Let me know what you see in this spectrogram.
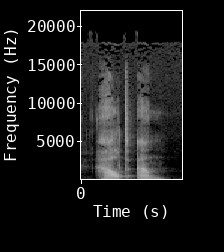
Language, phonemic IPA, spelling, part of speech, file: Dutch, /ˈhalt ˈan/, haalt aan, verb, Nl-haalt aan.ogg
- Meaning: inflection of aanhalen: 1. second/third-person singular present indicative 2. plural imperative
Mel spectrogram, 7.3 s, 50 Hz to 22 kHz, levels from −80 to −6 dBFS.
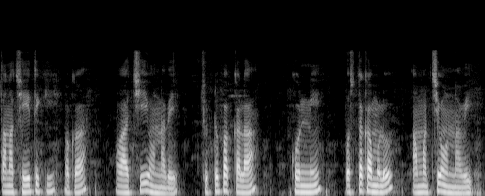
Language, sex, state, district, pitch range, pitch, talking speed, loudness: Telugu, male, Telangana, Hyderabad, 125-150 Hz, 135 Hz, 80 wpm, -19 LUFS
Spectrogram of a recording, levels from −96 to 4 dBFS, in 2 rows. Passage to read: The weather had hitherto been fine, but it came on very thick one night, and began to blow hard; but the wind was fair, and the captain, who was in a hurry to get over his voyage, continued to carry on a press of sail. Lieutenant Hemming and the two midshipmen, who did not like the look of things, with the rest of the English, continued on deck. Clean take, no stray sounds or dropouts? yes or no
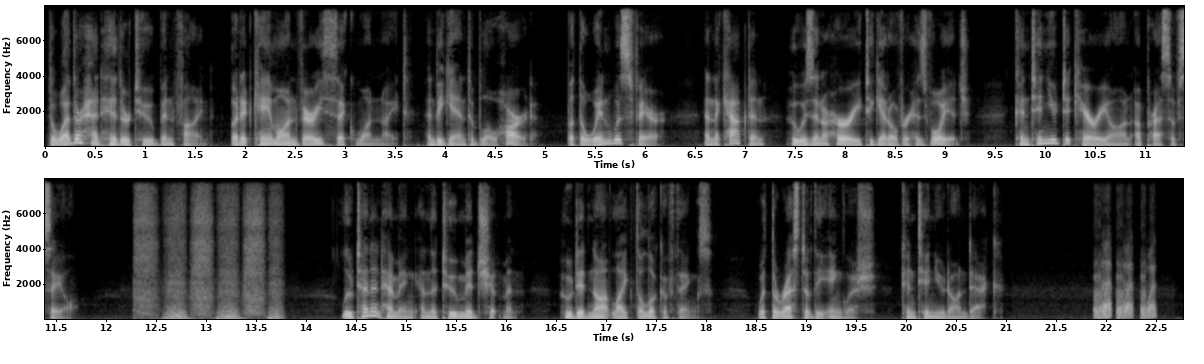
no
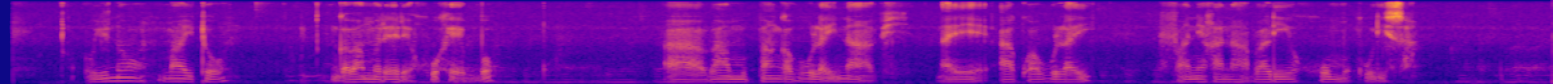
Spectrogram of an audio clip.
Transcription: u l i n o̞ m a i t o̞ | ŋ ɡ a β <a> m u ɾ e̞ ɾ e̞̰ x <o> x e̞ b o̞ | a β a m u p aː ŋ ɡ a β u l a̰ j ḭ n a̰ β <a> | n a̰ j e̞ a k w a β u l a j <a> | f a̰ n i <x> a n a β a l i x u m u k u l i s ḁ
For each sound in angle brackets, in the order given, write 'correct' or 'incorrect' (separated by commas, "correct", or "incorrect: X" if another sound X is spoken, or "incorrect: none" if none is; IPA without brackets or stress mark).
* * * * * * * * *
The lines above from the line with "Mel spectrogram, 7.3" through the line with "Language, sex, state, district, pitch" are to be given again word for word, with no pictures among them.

*OUTPUT OF THE TASK*
Mel spectrogram, 7.3 s, 50 Hz to 22 kHz, levels from −80 to −6 dBFS.
Language, sex, state, district, pitch range, pitch, talking speed, loudness: Telugu, male, Telangana, Hyderabad, 125-150 Hz, 135 Hz, 80 wpm, -19 LUFS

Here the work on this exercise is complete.